Tutorials : Mixers

Mike Shellim

Created Jan 2002

Revised July 2005, May 2006


The mixing model of the mc4000 is very powerful, but not well documented. The purpose of this section is to explain why and where mixers are used and how to set them up.

The Multiplex 4000 Advantage.

For those more used to Futaba, JR etc. let's review the major differences with the mc4000 mixing model, because they are key to understanding the advantages offered by the 4000.

Oriental sets tend to use the 'master/slave' mixing model. In this scheme, each mixer typically has its own special menu. For example for Spoiler->Elevator compensation, there might be a special 'ElevComp' menu. The layout and options on this menu would be specific to this mixer.

This approach may be easier for the beginner, but a major disadvantage is that the mixers cannot be extended. If a pitch change was found to occur from deployment of retracts, you would be at the mercy of the manufacturer providing the required menu (or you'd have to use up a PMIX, often an unsatisfactory solution).

On the mc4000, all mixing is implemented in a totally generic way. For Spoiler->Elevator compensation, the elevator servo would be driven by a mixer with elevator and spoiler inputs. The user would program a 'strong' effect from the elevator, and a 'weak' effect from the spoiler. Both curves would be adjusted in similar menus, reducing the amount of learning.

Furthermore, if the trim change was non-linear, extra points could be added to the spoiler curve to smooth out the flight path. If trim compensation was also required for retracts, then a Retract input could be added.

All these features are totally generic. The only restriction is that with the built-in mixers e.g. V-TAIL, the number of inputs cannot be altered. Otherwise, stock and user-defined mixers can be extended in exactly the same way.

There are other generic features, such as the ability to switch or attenuate individual mixer inputs, which we won't touch on in this article. However, it should already be clear that the mc4000 approach is infinitely more flexible than other sets. Since all mixers are programmed the same way, it is also easier to program once you understand the basic principles.
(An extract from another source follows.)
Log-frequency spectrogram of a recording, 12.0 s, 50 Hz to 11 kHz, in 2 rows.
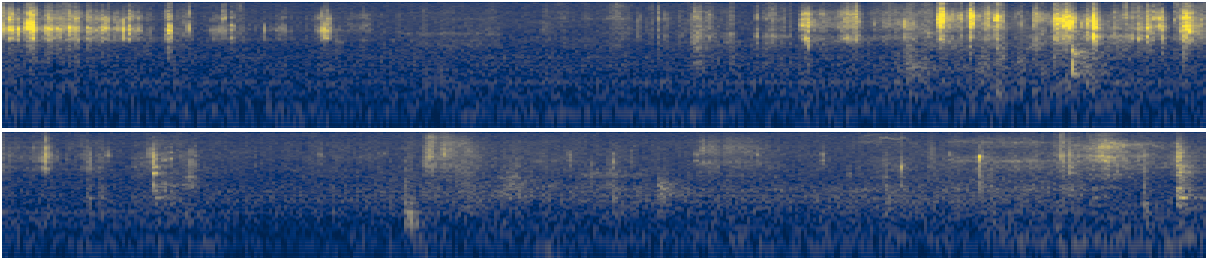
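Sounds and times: grains pattering onto paper: 0:00.0 - 0:06.9.

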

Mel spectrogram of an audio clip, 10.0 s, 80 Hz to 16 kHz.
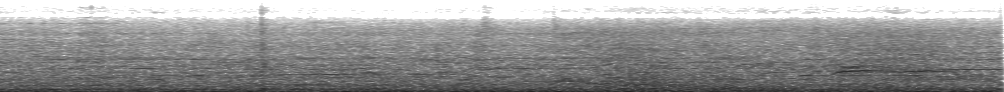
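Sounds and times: faint distant noise: 0:00.0 - 0:10.0
steady low rumble: 0:00.0 - 0:10.0.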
mc4000 Mixers in Detail

Let's look at the mc4000's mixer model in more detail. First, let's get in a quick definition of a mixer:

"A mixer combines the effect of two or more control inputs, in order to drive a servo or another mixer".

Here are the key features of mixers on the 4000:

Note also that

When do I need to use a mixer?

There is a simple rule as to when to use a mixer: if a servo is affected by more than one control, it must be assigned to a mixer, otherwise it is assigned directly to the control.

Example: simple V-tail glider:

Take a simple Aileron/V-tail glider:

Let's consider the V-tail servos first. Applying our rule, we see that each servo is affected by the rudder and elevator controls, i.e. two controls operate one servo. Therefore each V-tail servo must be assigned to a mixer with Rudder and Elevator inputs.

Referring to page 64 of the manual, we note that both V-TAIL or V-TAIL+ have Rudder and Elevator inputs, so either may be used. (The difference between the two is that V-TAIL+ mixer also has a Spoiler input. Why would a V-TAIL servo be affected by the operation of spoiler? Remember that applying spoilers alters pitch trim, to compensate for this, a Spoiler input has been added for VTAIL+.)

An alternative method would be to create our own 'servomix' (user-defined mixer) with Rudder and Elevator inputs, but there's little point since a stock mixer is already available.

Turning now to the aileron servo. Since it is only affected by the Aileron control only, it can be assigned directly to the Aileron control. No mixer required here.

Below is a schematic shows the suggested configuration:


Menus for Mixers

There are three menus for setting up mixers

"Assign Mixers" menu

This menu is for creating a user defined mixer (servomix, or multimix). This is only required where the built-in mixers are not sufficient. This screen allows the user to define the inputs. Each input may include or exclude the associated trim control. See Multimix and Servomix for more info.

"Assign Servos" menu

Assigns a servo to a control or mixer.

"Servo Travel" menu

This screen is used to adjust the curves for the mixer inputs. Each combination of servo and mixer input has its own screen where the curve can be altered.

Further Reading

If you're a more advanced user, you may want to see the section on Multimix and Servomix.